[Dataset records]
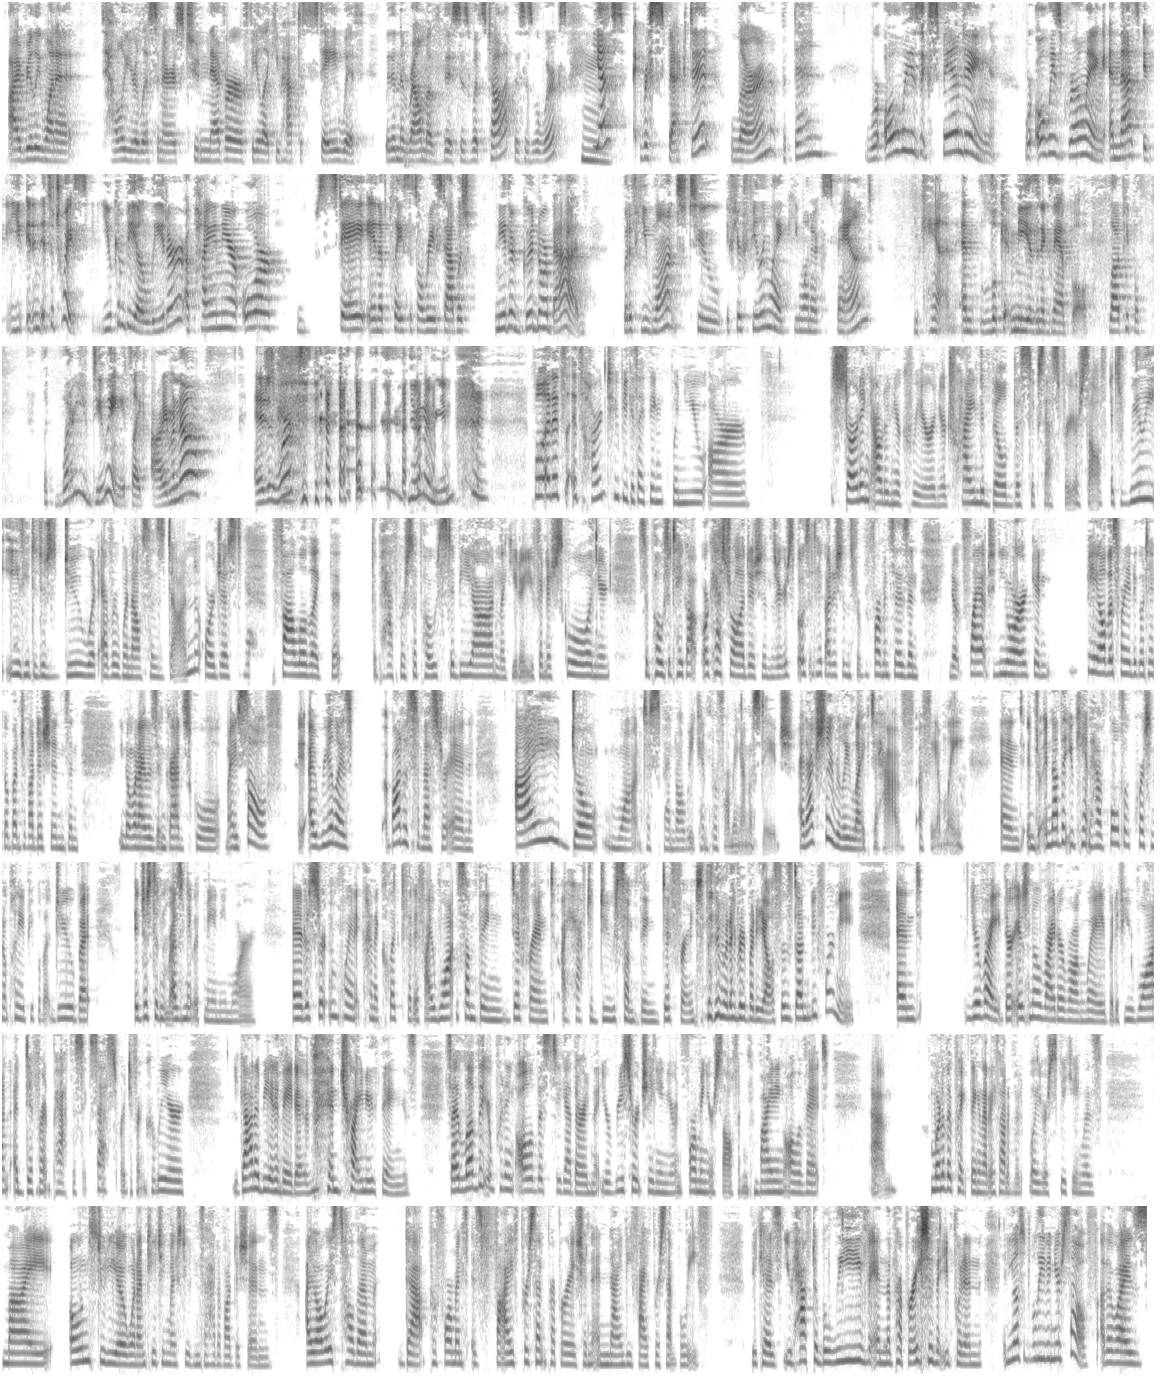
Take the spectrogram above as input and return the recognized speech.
I really want to tell your listeners to never feel like you have to stay with within the realm of this is what's taught, this is what works. Mm. Yes, respect it, learn, but then we're always expanding. We're always growing. And that's it, you, it, it's a choice. You can be a leader a pioneer or stay in a place that's already established neither good nor bad. But if you want to if you're feeling like you want to expand you can. And look at me as an example. A lot of people like what are you doing? It's like i don't even know. And it just works. You know what i mean? Well and it's it's hard too because i think when you are starting out in your career and you're trying to build this success for yourself, it's really easy to just do what everyone else has done or just yeah. follow like the the path we're supposed to be on. Like, you know, you finish school and you're supposed to take orchestral auditions or you're supposed to take auditions for performances and, you know, fly out to New York and pay all this money to go take a bunch of auditions. And, you know, when I was in grad school myself, I realized about a semester in, I don't want to spend all weekend performing on a stage. I'd actually really like to have a family and enjoy. And not that you can't have both, of course, I know plenty of people that do, but it just didn't resonate with me anymore. And at a certain point, it kind of clicked that if I want something different, I have to do something different than what everybody else has done before me. And you're right, there is no right or wrong way. But if you want a different path to success or a different career, you got to be innovative and try new things. So I love that you're putting all of this together and that you're researching and you're informing yourself and combining all of it. Um, one other quick thing that I thought of while you were speaking was my own studio when I'm teaching my students ahead of auditions. I always tell them that performance is 5% preparation and 95% belief because you have to believe in the preparation that you put in and you also believe in yourself. Otherwise,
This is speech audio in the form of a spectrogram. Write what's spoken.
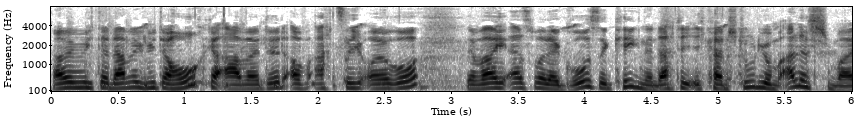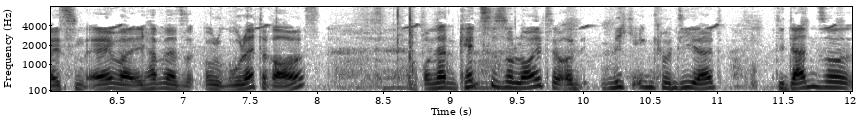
Habe ich mich, dann habe ich mich da hochgearbeitet auf 80 Euro. Dann war ich erstmal der große King. Dann dachte ich, ich kann Studium alles schmeißen, ey, weil ich habe ja so Roulette raus. Und dann kennst du so Leute und mich inkludiert, die dann so,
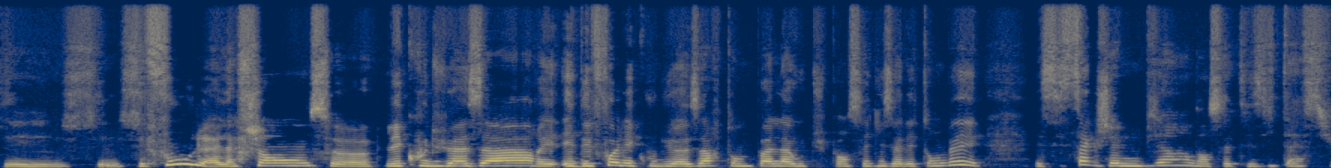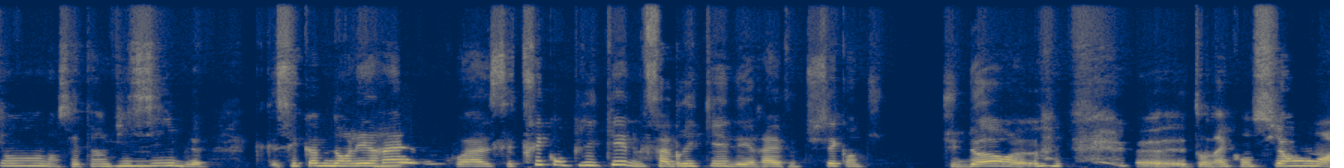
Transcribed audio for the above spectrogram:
c'est fou la, la chance, les coups du hasard, et, et, des fois les coups du hasard tombent pas là où tu pensais qu'ils allaient tomber. Et c'est ça que j'aime bien dans cette hésitation, dans cet invisible. C'est comme dans les mmh. rêves, quoi. C'est très compliqué de fabriquer des rêves. Tu sais quand tu tu dors, euh, euh, ton inconscient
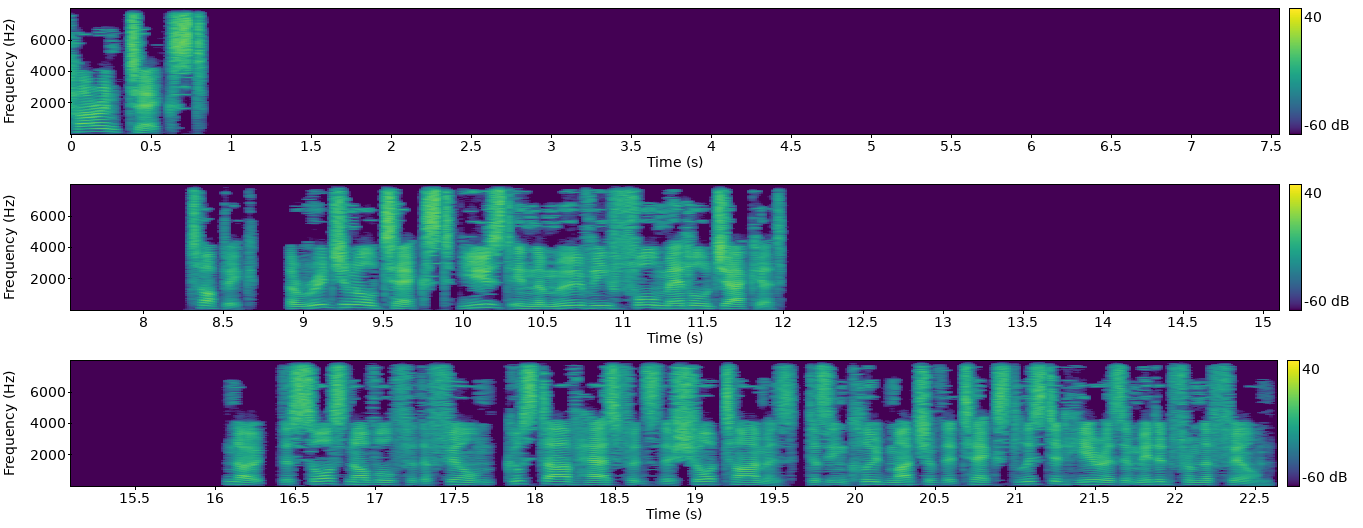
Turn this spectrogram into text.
Current text Original text used in the movie Full Metal Jacket Note, the source novel for the film, Gustav Hasford's The Short Timers, does include much of the text listed here as omitted from the film.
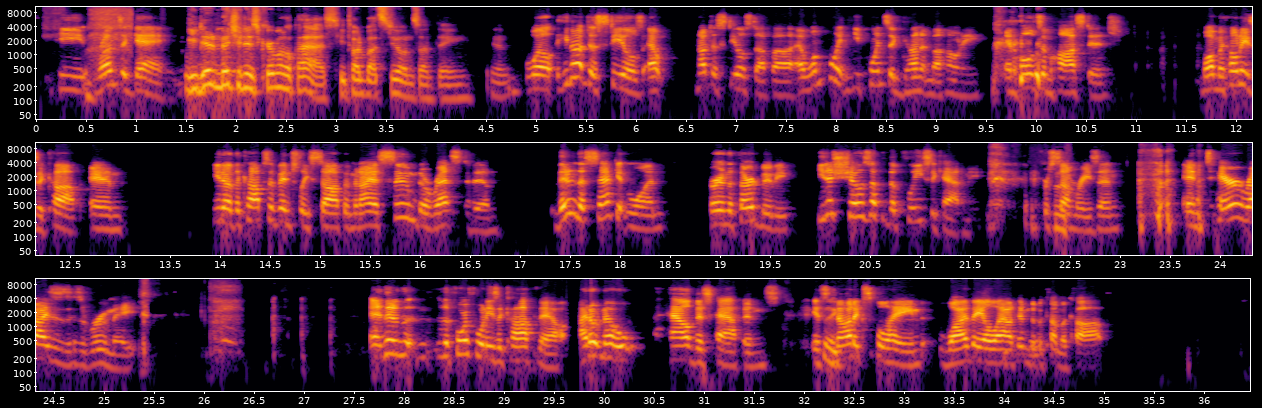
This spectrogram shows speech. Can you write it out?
He runs a gang. He did mention his criminal past. He talked about stealing something. Yeah. Well, he not just steals at not just steal stuff. Uh, at one point, he points a gun at Mahoney and holds him hostage, while Mahoney's a cop. And you know the cops eventually stop him, and I assumed arrested him. Then in the second one, or in the third movie, he just shows up at the police academy for some reason and terrorizes his roommate. And then the, the fourth one, he's a cop now. I don't know how this happens. It's Like- not explained why they allowed him to become a cop,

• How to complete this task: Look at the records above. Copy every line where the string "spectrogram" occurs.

• Response to this exercise:
Take the spectrogram above as input and return the recognized speech.
This is speech audio in the form of a spectrogram. Write what's spoken.
Transcribed audio for the above spectrogram:
Turn this spectrogram into text.
This spectrogram shows speech. Can you write it out?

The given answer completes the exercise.